The moment God saves a sinner that sinner's body becomes a temple of the Holy Spirit (1 Corinthians 6.19). The church of God in Corinth is called in 1 Corinthians 3.16, 17, temple of God, and there were many churches of God in the beginning of this dispensation. Ephesians 2.22 and other scriptures make plain that saints have to be builded together in order to be " a habitation of God in the Spirit." They were God's building, being builded together according to divine pattern through human instrumentality (1 Corinthians 3.9). We also read in 2 Corinthians 6.16, "We are a temple of the living God:

even as God said, I will dwell in them, and walk in them; and I will be their God, and they shall be My people," and are by Him constituted

Church of God" and "Temple of God." "Ye are God's building," says the apostle in I Corinthians 3.9, and in Ephesians 2.21 his words a~" Each several building, fitly framed together, groweth into a holy temple in the Lord." Here is God's house, His dwelling-place, a spiritual house to be a holy priesthood to offer up spiritual sacrifices, acceptable to God through Jesus Christ who is Great Priest over God's house (1 Peter 2.5; Hebrews 10.21).

Holiness is that which becometh the house of the LORD (Psalm

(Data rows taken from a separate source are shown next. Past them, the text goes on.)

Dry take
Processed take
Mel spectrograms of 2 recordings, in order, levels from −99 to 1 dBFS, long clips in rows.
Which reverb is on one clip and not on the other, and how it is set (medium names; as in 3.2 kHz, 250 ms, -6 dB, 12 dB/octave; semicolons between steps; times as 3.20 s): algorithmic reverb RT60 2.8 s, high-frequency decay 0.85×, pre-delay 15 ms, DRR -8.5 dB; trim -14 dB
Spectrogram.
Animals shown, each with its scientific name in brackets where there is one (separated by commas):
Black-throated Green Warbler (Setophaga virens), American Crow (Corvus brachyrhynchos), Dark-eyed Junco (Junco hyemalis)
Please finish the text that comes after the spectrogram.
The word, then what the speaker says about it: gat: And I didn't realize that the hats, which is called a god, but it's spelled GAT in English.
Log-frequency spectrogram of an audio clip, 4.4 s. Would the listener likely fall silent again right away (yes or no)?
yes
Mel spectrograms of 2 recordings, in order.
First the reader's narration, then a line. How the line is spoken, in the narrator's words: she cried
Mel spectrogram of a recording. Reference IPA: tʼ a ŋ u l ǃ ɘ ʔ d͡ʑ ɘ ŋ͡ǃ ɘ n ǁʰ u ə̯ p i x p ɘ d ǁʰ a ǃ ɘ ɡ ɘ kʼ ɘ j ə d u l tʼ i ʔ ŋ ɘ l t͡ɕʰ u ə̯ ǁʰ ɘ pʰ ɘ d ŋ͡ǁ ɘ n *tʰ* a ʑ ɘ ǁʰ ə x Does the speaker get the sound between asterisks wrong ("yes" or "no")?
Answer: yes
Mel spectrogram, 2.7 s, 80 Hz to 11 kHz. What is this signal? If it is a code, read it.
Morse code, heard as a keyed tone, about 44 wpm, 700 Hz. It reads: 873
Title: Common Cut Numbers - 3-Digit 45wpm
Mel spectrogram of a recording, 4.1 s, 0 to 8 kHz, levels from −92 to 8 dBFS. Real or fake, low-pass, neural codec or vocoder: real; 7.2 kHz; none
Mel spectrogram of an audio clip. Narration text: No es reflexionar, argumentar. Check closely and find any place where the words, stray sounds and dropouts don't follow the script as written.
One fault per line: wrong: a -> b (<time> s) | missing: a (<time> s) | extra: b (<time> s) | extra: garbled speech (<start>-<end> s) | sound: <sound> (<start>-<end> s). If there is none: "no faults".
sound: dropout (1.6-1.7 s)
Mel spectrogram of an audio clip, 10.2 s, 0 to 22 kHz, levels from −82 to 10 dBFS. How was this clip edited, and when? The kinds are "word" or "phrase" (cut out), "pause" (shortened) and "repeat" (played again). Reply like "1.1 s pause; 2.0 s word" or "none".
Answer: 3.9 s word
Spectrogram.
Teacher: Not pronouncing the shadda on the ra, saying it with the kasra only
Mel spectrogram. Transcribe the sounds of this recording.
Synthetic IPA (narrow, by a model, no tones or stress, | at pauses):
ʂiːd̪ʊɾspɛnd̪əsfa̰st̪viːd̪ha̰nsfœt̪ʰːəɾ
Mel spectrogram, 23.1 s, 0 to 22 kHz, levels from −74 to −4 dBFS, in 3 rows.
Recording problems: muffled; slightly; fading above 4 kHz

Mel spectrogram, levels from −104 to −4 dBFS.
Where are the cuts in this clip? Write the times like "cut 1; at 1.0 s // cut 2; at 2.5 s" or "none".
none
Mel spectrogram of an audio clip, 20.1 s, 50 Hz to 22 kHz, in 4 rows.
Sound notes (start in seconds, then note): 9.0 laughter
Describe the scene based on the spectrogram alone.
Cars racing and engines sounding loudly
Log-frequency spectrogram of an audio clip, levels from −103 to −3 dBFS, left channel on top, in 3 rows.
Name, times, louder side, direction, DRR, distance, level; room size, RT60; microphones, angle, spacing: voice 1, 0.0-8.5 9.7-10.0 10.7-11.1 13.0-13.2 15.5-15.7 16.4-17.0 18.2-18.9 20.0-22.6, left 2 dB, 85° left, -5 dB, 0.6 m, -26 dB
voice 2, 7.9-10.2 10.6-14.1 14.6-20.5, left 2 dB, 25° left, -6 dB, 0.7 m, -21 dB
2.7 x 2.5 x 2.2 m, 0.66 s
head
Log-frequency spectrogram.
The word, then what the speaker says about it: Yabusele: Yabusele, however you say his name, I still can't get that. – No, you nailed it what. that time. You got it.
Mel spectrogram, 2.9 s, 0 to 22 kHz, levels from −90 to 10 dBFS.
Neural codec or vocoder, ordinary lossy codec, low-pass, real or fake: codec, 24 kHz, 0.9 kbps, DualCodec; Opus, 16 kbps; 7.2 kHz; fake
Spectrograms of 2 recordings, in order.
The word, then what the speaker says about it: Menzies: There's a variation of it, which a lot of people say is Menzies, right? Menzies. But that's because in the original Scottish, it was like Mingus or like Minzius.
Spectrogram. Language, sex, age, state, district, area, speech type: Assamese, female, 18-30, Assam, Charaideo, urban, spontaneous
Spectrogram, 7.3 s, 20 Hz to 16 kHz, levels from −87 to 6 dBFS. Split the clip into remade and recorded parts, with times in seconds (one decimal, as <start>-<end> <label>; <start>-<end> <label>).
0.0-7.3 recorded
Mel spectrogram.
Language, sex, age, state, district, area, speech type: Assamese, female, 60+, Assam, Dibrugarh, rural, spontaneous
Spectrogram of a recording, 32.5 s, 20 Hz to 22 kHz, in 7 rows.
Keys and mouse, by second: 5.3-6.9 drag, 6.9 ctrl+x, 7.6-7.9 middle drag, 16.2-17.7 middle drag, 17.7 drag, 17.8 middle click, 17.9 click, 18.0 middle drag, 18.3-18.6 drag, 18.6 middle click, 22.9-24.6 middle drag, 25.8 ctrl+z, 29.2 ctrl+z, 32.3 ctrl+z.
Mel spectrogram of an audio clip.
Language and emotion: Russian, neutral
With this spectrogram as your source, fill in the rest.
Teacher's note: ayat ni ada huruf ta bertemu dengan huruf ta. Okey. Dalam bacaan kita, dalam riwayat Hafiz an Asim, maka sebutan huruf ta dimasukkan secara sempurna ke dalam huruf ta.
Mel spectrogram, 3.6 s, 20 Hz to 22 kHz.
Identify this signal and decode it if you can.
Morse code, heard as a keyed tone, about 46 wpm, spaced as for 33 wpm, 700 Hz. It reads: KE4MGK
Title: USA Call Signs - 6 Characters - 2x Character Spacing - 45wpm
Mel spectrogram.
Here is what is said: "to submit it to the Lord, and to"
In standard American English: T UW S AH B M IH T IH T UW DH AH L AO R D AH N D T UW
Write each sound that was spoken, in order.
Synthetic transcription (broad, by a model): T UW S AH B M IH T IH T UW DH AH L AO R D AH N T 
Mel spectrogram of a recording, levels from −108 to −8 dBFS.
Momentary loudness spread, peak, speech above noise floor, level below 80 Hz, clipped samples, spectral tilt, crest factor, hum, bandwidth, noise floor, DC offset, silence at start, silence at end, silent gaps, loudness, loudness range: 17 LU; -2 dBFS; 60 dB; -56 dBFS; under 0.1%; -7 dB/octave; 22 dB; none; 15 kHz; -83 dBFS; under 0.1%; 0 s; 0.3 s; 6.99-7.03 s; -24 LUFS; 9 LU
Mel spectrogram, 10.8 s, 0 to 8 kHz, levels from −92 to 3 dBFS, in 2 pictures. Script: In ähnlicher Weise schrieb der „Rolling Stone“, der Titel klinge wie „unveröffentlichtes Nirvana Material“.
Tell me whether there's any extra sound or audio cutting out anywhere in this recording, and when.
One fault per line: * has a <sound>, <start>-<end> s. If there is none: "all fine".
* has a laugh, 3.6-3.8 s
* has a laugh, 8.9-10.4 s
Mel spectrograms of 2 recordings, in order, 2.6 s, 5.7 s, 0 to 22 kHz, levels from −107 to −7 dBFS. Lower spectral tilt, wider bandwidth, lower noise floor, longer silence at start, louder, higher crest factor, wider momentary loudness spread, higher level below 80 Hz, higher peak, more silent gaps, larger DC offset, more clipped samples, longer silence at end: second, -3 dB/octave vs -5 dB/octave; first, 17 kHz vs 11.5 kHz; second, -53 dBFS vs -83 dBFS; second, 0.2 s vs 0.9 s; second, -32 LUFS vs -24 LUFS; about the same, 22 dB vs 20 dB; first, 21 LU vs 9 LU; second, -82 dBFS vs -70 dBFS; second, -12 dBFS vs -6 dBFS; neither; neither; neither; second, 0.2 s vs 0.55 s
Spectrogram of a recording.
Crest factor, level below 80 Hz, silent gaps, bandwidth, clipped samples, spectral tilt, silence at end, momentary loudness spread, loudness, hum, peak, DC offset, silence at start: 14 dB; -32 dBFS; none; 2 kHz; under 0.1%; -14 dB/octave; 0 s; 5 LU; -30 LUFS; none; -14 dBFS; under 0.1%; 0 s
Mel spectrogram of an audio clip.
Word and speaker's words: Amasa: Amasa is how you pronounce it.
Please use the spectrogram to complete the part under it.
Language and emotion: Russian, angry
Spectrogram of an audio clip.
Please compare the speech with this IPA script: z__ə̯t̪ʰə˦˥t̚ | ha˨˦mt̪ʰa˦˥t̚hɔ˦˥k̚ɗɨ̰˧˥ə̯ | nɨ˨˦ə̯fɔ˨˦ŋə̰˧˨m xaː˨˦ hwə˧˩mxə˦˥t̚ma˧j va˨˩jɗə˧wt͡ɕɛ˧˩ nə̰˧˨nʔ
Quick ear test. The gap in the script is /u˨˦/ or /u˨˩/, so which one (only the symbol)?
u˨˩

93.5). Lowliness of mind, a contrite spirit, reverence and trembling at God's word should characterize all therein. May the heart-cry of each exercised soul be as was David's !"On" thing have I asked of the LORD, that will I seek after; That I may dwell in the house of the LORD all the days of my life, To behold the beauty of the LORD, and to inquire in His temple"

(Psalm 27.4).